Una piccola curiosità : gli Shuttle costruiti sono stati 6 , oltre a Endeavour , Discovery , Atlantis , Challenger e Columbia ( quest'ultimi due esplosi dopo il lancio) è stato costruito pure l'Enterprise che però non ha mai volato nello spazio ma ha solo effettuato prove di volo e atterraggio. Fu chiamato così dopo la valanga di richieste giunte dai fan di Star-Trek. Attualmente è esposto allo Smithsonian National Air and Space Museum di Washington.

 

Ci mancherà veramente moltissimo bye2.gif

 

Shuttle-725872.gif

Share this post


Link to post
Share on other sites

Veramente impressionante.

 

Trent'anni, e quanti sogni, quante ambizioni quante speranze nella gente che ha partecipato al programma che nell'arco di un trentennio ha plasmato l'era del volo orbitale.

 

Non ci sarà più uno Shuttle sul quale volare, l'onore di prendere parte di un idea che ha consolidato le strade del cielo intorno alla nostra Terra, portando a compimento missioni come l'Hubble, la ISS per esempio.

 

Non si sono fermate le navette, davanti a tante difficoltà, a costo di grandi sacrifici.

 

Da oggi in poi ci saranno le navette commerciali, e razzi vettore e capsule usa e getta a portare gli esperimenti e gli astronauti lassù, nell'orbita di casa.

 

Ora le speranze vanno al volo oltre, verso una nuova frontiera, che qualcuno raccolga la sfida per lasciare il giardino di casa ed andare sempre più in la... to boldly play, where no man, has gone before.

 

;)

Share this post


Link to post
Share on other sites

Ora le speranze vanno al volo oltre, verso una nuova frontiera, che qualcuno raccolga la sfida per lasciare il giardino di casa ed andare sempre più in la... to boldly play, where no man, has gone before ....

vdob3d.jpg

 

 

http://goo.gl/mxhJv

 

http://www.100yss.org/

 

http://www.bis-space.com/what-we-do/projects/project-icarus

Share this post


Link to post
Share on other sites

l enterprice non era un vero e proprio shuttle :serviva solo per le prove sull aerodinamica e l atterraggio era privo di motori e di uno scudo termico simile a quello degli shuttle veri e propri.

Share this post


Link to post
Share on other sites

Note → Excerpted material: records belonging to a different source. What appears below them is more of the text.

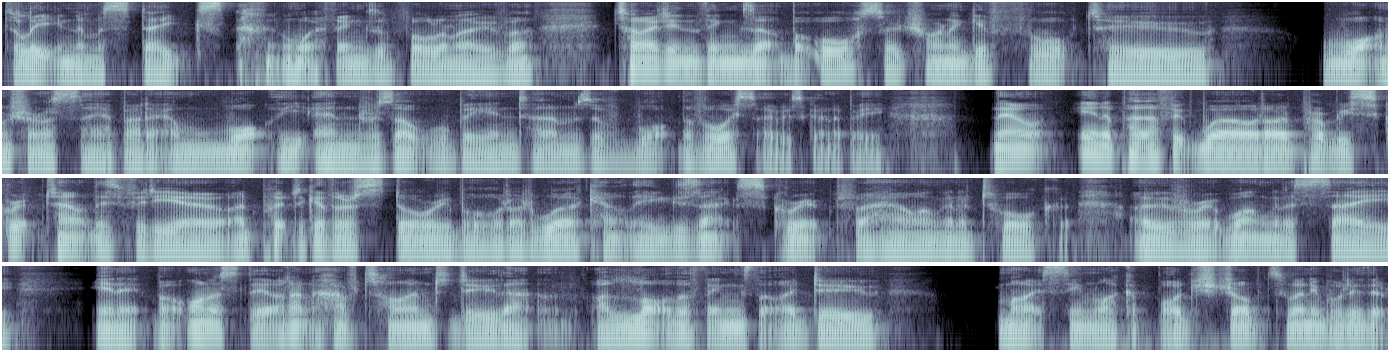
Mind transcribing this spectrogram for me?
deleting the mistakes where things have fallen over, tidying things up, but also trying to give thought to what I'm trying to say about it and what the end result will be in terms of what the voiceover is going to be. Now, in a perfect world, I'd probably script out this video, I'd put together a storyboard, I'd work out the exact script for how I'm going to talk over it, what I'm going to say in it. But honestly, I don't have time to do that. A lot of the things that I do might seem like a bodge job to anybody that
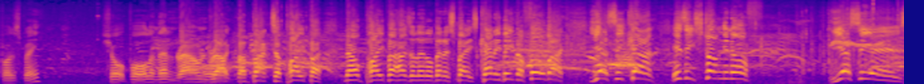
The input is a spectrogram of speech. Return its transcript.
Busby. Short ball and then round, oh. round, the back to Piper. Now Piper has a little bit of space. Can he beat the fullback? Yes, he can. Is he strong enough? Yes, he is.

Create an account or sign in to comment

You need to be a member in order to leave a comment

Create an account

Sign up for a new account in our community. It's easy!

Register a new account

Sign in

Already have an account? Sign in here.

Sign In Now
Sign in to follow this  

×